P.S.! The topic of fear is HUGE, and so I’ve decided to dedicate the whole month of March to this topic. Stay tune for that series in just a couple weeks and let’s experience freedom together!

God’s Love Pursues Us

God’s Love Pursues Us

“But because of His great love for us, God, who is rich in mercy, made us alive with Christ even when we were dead in transgressions—it is by grace you have been saved.” // Ephesians 2:4-5

Happy Sunday everyone! And Happy SUPERBOWL Sunday! Honestly, Superbowl Sunday is one of my favorites days of the year. I’m a huge NFL fan, and no matter who is playing in the Superbowl, it’s always so fun to pick a team, root for them, and experience the excitement all day long.

But before the Big game tonight, we’re going to be starting a new series on God’s love for the month of February. Obviously, Valentine’s Day is coming up in a couple weeks, and most people associate this holiday that celebrates love with the second month of the year. So, for that, we’re going to be diving into four aspects of how God’s love affects our life.

Have you ever thought about this: When we were lost in sin, in the darkest of places, when we ran so far we thought we could never be rescued … it was then that Jesus stepped into our lives to save us. God pursued us in the moment of our greatest need, our most vulnerable weakness. When we couldn’t do anything for ourselves. When we were embarrassed to even show our face. That’s when we were pursued by God. Ephesians 2:5 tells us that it was when we were dead in our transgressions (our sins) that Jesus died for us.

Not only did Jesus die for us in our most helpless and ugly state, but that’s when God pursued our hearts. Most of us think that God wants the cleaned up church version of ourselves. That in order to be pursued, we need to look our best, act our best, and put our best foot forward. But this isn’t how God pursues us. In His love, He pursues us gently by calling our name. He pursues us recklessly by giving up His own Son to have us (John 3:16). In fact, God pursued us before we were even born (Eph. 1:4-5, Jer. 1:5). He made a way for us to know Him and receive His love before we even knew we needed such an amazing thing.

This week, take a couple moments to let this idea wash over you. You are loved unconditionally by the God who made the stars and the mountains. By the One who made the oceans and the galaxies. You are handcrafted by the King of Kings, loved more than you could ever fathom. And pursued with a love so pure that humanity will never truly know the height and depth of God’s love for us (Eph. 3:17-19). But know this week, that this God loves you. He is for you. And He’s pursuing you, even right now in this moment.

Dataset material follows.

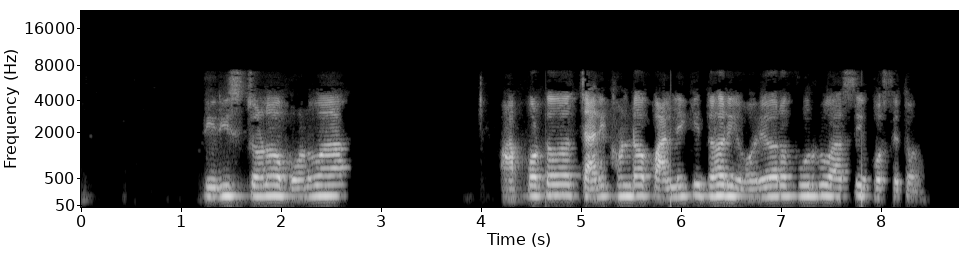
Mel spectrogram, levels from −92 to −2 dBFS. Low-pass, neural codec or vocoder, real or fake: 7.2 kHz; none; real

When we let His love penetrate our hearts and His pursuit grab a hold of our lives, someday we might just change the world ❤

Until Next Time,

Image (5) - Edited (3)

@stephanie_jacqu